# [ACTIVITY]
How many lines of the data contain "levels"? Reply with the number alone.

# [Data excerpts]
□ □ □ □ □ □ □
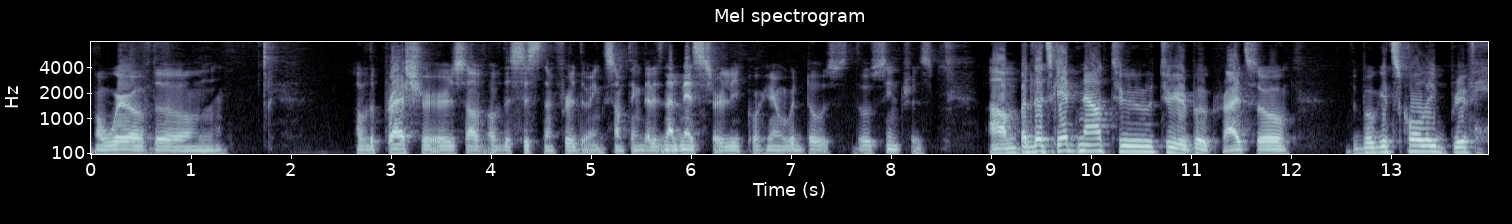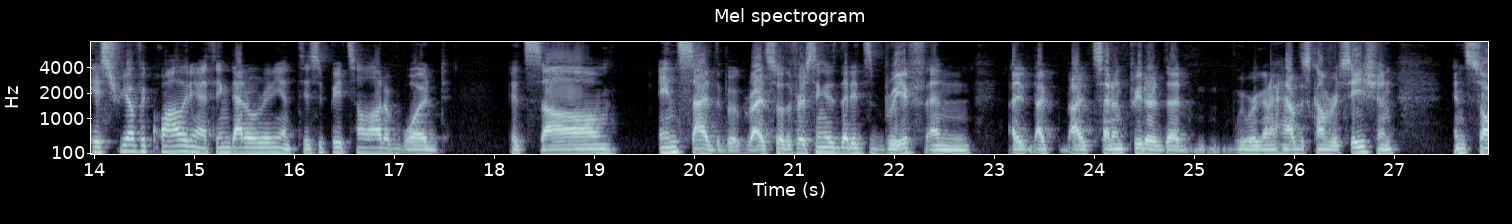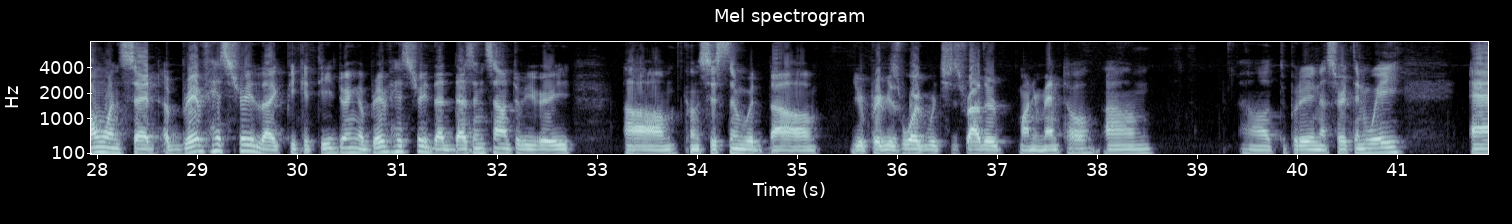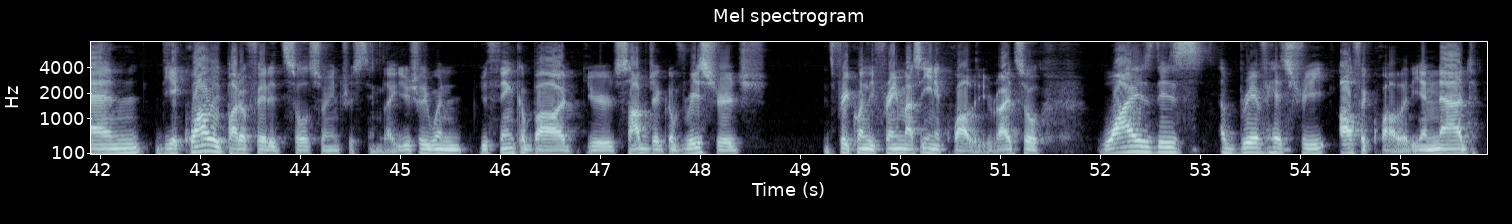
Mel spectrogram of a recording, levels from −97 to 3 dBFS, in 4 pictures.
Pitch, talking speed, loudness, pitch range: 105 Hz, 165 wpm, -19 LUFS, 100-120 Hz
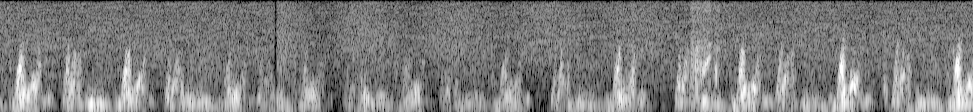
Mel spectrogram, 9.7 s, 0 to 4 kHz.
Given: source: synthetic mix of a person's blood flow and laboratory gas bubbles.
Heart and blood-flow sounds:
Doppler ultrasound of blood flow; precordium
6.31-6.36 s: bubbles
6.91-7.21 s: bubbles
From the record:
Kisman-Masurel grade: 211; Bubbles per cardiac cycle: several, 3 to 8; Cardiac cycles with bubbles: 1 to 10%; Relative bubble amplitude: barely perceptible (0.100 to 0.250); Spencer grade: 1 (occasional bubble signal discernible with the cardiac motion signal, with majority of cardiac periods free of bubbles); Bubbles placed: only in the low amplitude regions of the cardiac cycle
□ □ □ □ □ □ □
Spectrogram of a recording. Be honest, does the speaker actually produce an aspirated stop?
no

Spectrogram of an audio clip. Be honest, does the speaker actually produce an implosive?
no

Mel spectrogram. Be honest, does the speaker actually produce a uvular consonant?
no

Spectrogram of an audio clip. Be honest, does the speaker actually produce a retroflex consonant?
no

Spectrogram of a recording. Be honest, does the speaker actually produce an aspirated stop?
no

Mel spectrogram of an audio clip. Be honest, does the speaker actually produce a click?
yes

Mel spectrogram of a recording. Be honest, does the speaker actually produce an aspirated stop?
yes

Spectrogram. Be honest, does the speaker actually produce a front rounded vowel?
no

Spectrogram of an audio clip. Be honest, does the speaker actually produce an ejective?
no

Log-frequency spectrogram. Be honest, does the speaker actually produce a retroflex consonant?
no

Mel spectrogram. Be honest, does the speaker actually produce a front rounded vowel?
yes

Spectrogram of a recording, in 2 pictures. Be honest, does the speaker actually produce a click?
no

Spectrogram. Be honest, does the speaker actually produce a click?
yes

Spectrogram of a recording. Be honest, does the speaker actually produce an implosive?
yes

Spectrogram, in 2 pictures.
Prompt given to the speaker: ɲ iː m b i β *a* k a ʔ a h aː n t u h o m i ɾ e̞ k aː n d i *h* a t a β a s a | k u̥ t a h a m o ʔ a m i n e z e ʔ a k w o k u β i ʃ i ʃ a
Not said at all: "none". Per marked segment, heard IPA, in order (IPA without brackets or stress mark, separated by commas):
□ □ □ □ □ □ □
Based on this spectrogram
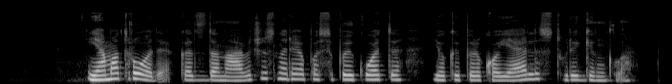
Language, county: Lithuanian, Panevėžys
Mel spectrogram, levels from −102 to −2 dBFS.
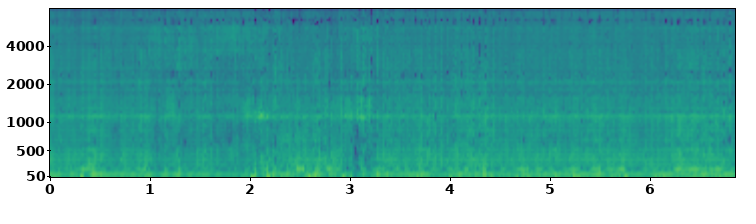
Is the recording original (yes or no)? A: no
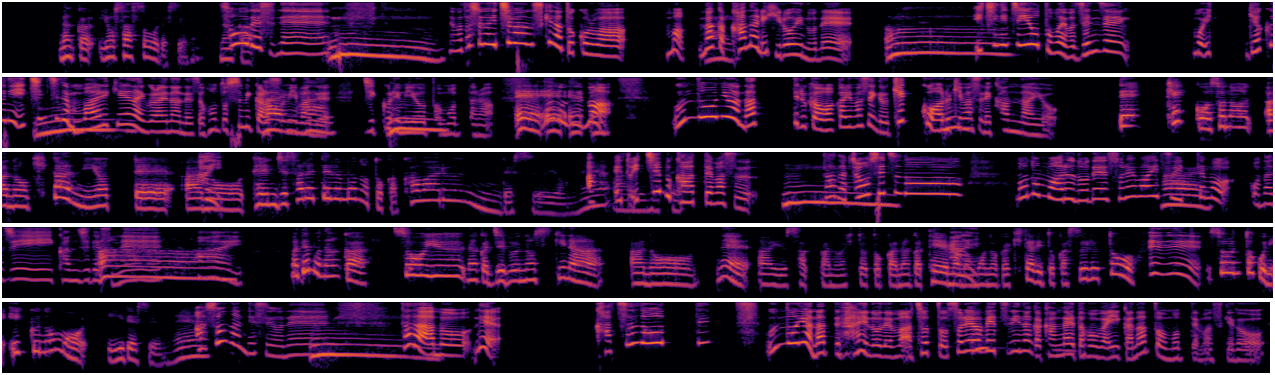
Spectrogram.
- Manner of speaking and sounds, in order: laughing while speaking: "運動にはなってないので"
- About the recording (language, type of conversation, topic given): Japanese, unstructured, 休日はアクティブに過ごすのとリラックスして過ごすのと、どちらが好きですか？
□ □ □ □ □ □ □
# [WRITTEN SOLUTION]
2